While Emma is trying to make sense of her mysterious dream, a man named Warren Steele comes to buy their town. Eventually she realizes that her destiny is to find the Conductor’s treasure, and I can’t tell you what that is without spoiling things. The bad news is that Warren Steele also wants the treasure. 

Who do you think will get it first? And what is the treasure? 

Marshmallow is reading The Key to Extraordinary by Natalie Lloyd.
Marshmallow is reading The Key to Extraordinary by Natalie Lloyd.

Marshmallow’s review: This is an interesting book. It is a little eerie and is sort of scary, but it is still a good book. I think that it is more appropriate for kids eight and up because it is a little confusing at times. But all in all, it is a great read. 

I like this book because it has an interesting plot and has interesting events. In the book they sometimes have Gypsy Rose summers. Apparently, these occur very rarely. In a Gypsy Rose summer, rose petals start to fall from the sky. The theory in the book is that the spirits are trying to get the people’s attention. (This is not a real phenomenon, nor is it a known legend. I looked it up.)

The author Natalie Lloyd did a good job of making the book an exciting read that will make everyone wonder what the treasure of the Conductor is and who the Conductor is to begin with. 

Happy Reading!

Marshmallow’s rating: 95%.

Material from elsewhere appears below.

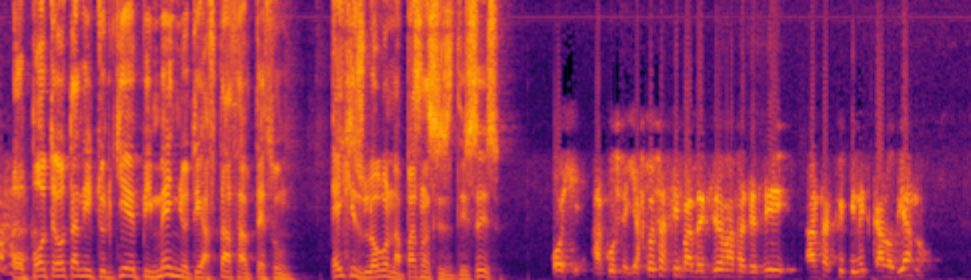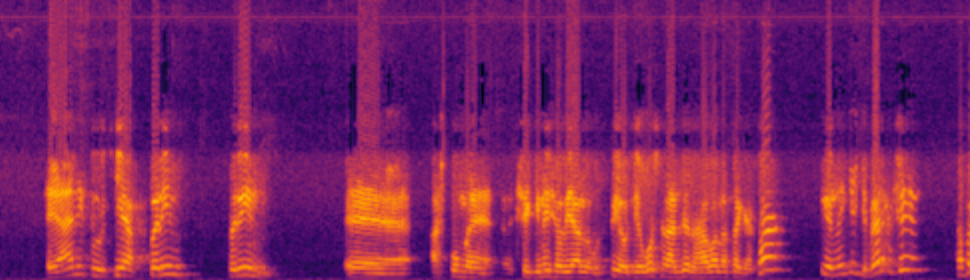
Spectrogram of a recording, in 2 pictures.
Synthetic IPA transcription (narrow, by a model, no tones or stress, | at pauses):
o̞po̞t̪e̞o̞t̪ɐnit̪uɾciɐepime̞nio̞t̪iɐft̪ɐθɐt̪e̞θun | e̞çizlo̞ɣo̞nɐpɐznɐsizit̪isis | o̞çiɐkust̪eʝɐft̪o̞sɐsipɐðeɡzeɾoɐnθɐt̪e̞θiɐnθɐksecinisi̥kɐnoðiɐnomo | eɐnit̪uɾciɐpɾin | pɾin | ɐspume̞kse̞cinisio̞ðiɐlo̞ɣo̞spio̞t̪ie̞ɣo̞sinɐnd̪iot̪ɐθɐvɐloɐft̪ɐcɐft̪ɐ | ieleɲɟiɐcive̞ɾnisi | θɐpɾ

Marshmallow rates The Key to Extraordinary by Natalie Lloyd 95%.
Marshmallow rates The Key to Extraordinary by Natalie Lloyd 95%.